- Barium swallow: This is a test where pictures of your abdomen are taken. You will need to swallow a thick liquid called barium that helps the intestines show up better on x-ray.
- Endoscopy: This is also called an EGD. This procedure helps healthcare providers see the inside of your esophagus and stomach using a flexible tube with a small light and camera on the end. Healthcare providers may remove a small amount of tissue from your esophagus for a biopsy. Your healthcare provider will look for any bleeding, lumps, narrowing, scars, tears, or pill pieces.
How is corrosive esophagitis treated?

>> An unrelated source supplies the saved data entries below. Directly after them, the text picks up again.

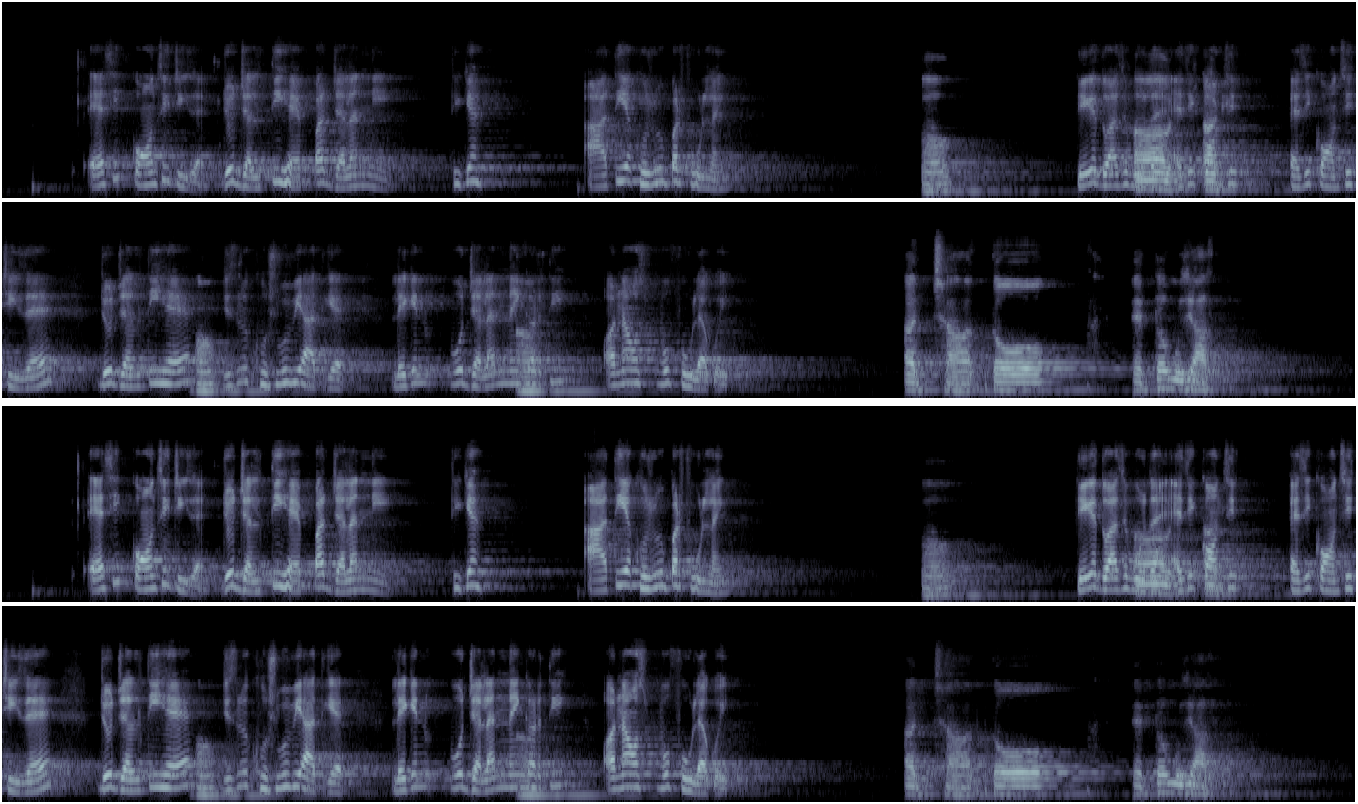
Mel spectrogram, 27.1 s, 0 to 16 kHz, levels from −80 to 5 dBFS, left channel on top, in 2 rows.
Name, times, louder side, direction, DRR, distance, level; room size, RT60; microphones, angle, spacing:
voice 1, 0.9-3.9 4.5-4.8 5.8-7.3 10.8-12.4 12.9-15.5 15.8-17.0 17.4-19.2 19.6-20.8, right 4 dB, 30° right, 13 dB, 0.9 m, -31 dB
voice 2, 9.2-9.5 11.3-11.7 12.0-12.2 15.5-15.7 18.7-18.9 22.6-24.0 24.8-25.7, left 2 dB, 70° left, 12 dB, 1.2 m, -30 dB
24.0 x 20.5 x 9.0 m, 2.1 s
head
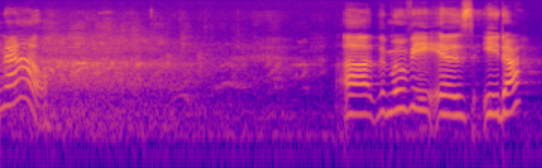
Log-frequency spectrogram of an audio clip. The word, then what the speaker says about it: Ida: now the movie is eda in English we would say Ida but they pronounce it as you'll see Edith and we're going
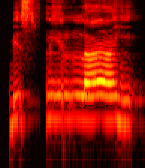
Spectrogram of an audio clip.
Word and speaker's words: بسم الله: Bismillahi, membacanya jangan bismi bismillahi. Nah, itu salah. Membacanya bismillahi.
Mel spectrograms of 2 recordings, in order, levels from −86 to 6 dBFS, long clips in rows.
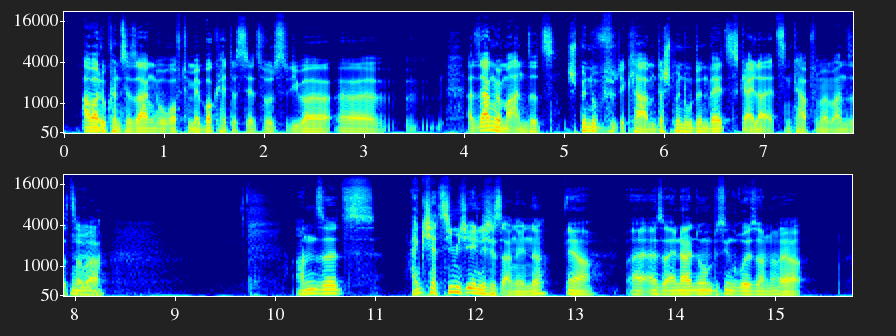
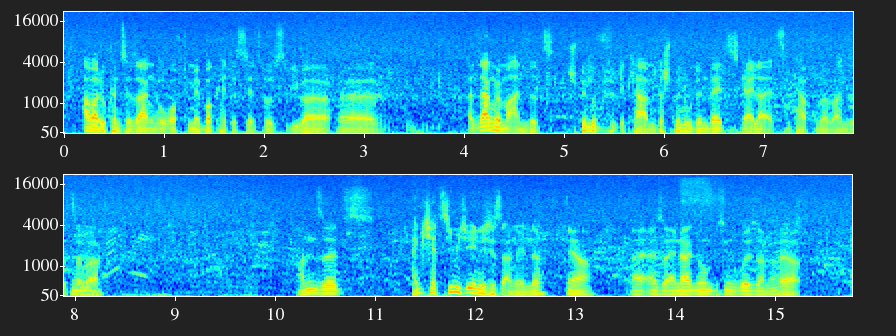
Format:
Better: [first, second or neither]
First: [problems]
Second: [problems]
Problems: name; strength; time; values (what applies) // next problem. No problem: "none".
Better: first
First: none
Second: hiss; loud; throughout; 9 dB below the speech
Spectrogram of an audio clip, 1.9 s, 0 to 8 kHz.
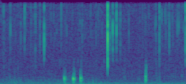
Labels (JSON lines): {"label": "biophony", "recorder": "SoundTrap 300"}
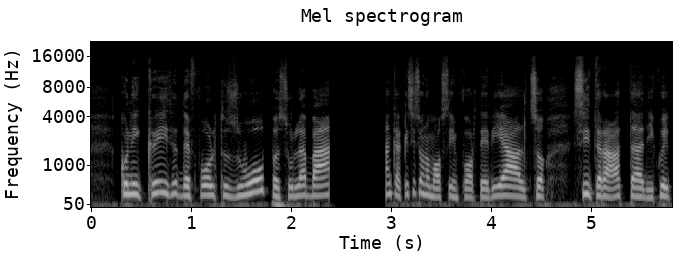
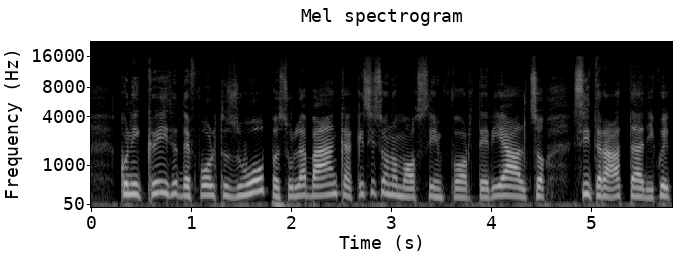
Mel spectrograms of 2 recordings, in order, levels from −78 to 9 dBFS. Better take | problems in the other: second | audio freezing; at 2.5 s for 0.5 s

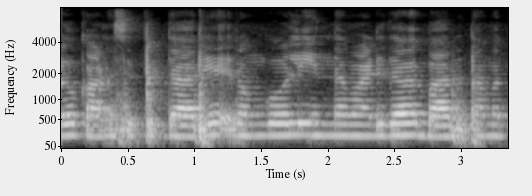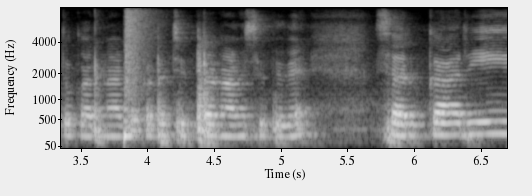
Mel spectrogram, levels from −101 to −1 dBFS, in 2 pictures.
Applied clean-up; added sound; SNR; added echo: none; Snare drum; 10 dB; reverberation time 0.3 s.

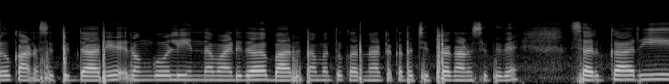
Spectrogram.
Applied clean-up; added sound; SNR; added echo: none; none; none; none.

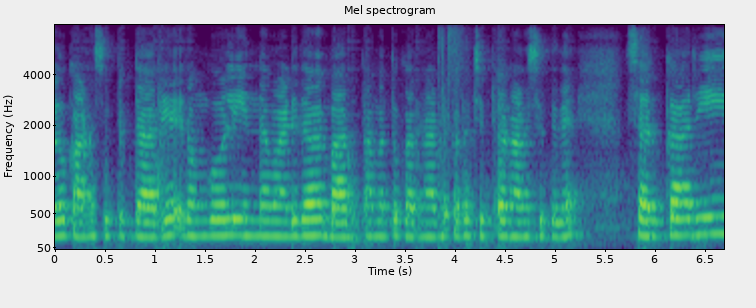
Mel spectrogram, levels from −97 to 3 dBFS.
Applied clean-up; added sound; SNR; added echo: neural separator model SepFormer DNS4.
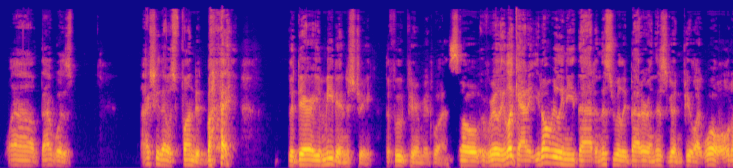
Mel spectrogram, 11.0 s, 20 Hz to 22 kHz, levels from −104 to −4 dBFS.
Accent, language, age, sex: American, English, 40-59, male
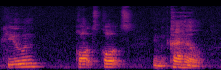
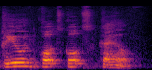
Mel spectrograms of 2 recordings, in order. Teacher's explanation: You're using the back of your tongue, pressing it up against the back part of your palate or the roof of your mouth to make almost this pop kind of sound.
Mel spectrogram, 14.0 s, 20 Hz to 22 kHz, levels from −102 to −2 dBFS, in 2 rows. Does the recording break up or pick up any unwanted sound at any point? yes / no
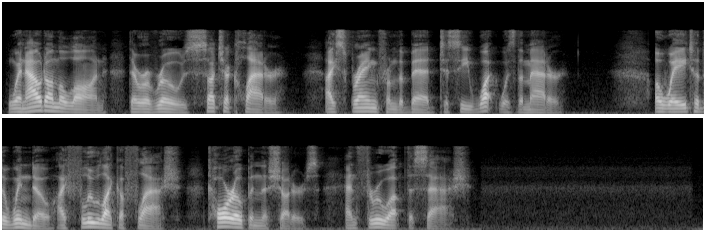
no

Your healthcare provider may have you stop certain medicine or treatments for a period of time. This will give your esophagus time to heal. Do not stop any treatments without talking to your healthcare provider first. You may also need the following:
- Antibiotics: Antibiotics help treat or prevent an infection in your esophagus.
- Steroids: These help decrease inflammation.
- Stomach acid medicine: These help decrease irritation from stomach acids.
- Antiulcer medicine: These help decrease irritation from stomach acids. They may help increase the protective lining of the esophagus to help it heal.
- Dilatation: This is a procedure where a small balloon, dilator, or stent is placed in your esophagus to widen it.
- Surgery: You may need surgery to remove an area of your esophagus. It may be replaced with a portion of your stomach or colon.
What are the risks of corrosive esophagitis?
During surgery, you may bleed more than expected or get an infection. Without treatment, you may continue to feel pain and have trouble swallowing food and liquids. You may not be able to eat enough, and you may lose weight and feel weak. Sometimes, food, liquids, or vomit may get in your lungs. You may choke, get an infection in your lungs, or have trouble breathing. Too much damage in your esophagus can cause bleeding that does not stop. These conditions may be life-threatening.
What can I do to prevent corrosive esophagitis?
- Sit or stand when you take your medicine: Do not lie down after you take your pills. Stay in an upright position for 10 to 15 minutes after you take your pills.
- Store harmful chemicals in a safe location: Label bottles with harmful substances, and keep them out of the reach of children.
- Ask for other ways to take your medicine: If you have a narrow esophagus, ask if you can take your medicine in liquid form. Ask if you can crush the pill and mix it with liquid to drink. If you must swallow pills, take them 1 at a time. Take each one with at least 4 ounces of liquid.
When should I contact my healthcare provider?
- You have a fever.
- You have pain that does not decrease or go away after you take your pain medicine.
- You vomit and cannot keep food or liquids down.
- Your stomach feels very full, and you cannot burp or vomit.
- You have questions or concerns about your condition or care.
When should I seek immediate care or call 911?
- You feel like food or medicine is stuck in your esophagus and it does not go down when you drink water.
- Your vomit has blood in it or looks like coffee grounds.
- You have sudden chest pain and shortness of breath.
- You have black or bloody bowel movements.
- Your symptoms are getting worse.
Care AgreementYou have the right to help plan your care. Learn about your health condition and how it may be treated. Discuss treatment options with your caregivers to decide what care you want to receive. You always have the right to refuse treatment. The above information is an educational aid only. It is not intended as medical advice for individual conditions or treatments. Talk to your doctor, nurse or pharmacist before following any medical regimen to see if it is safe and effective for you.
Always consult your healthcare provider to ensure the information displayed on this page applies to your personal circumstances.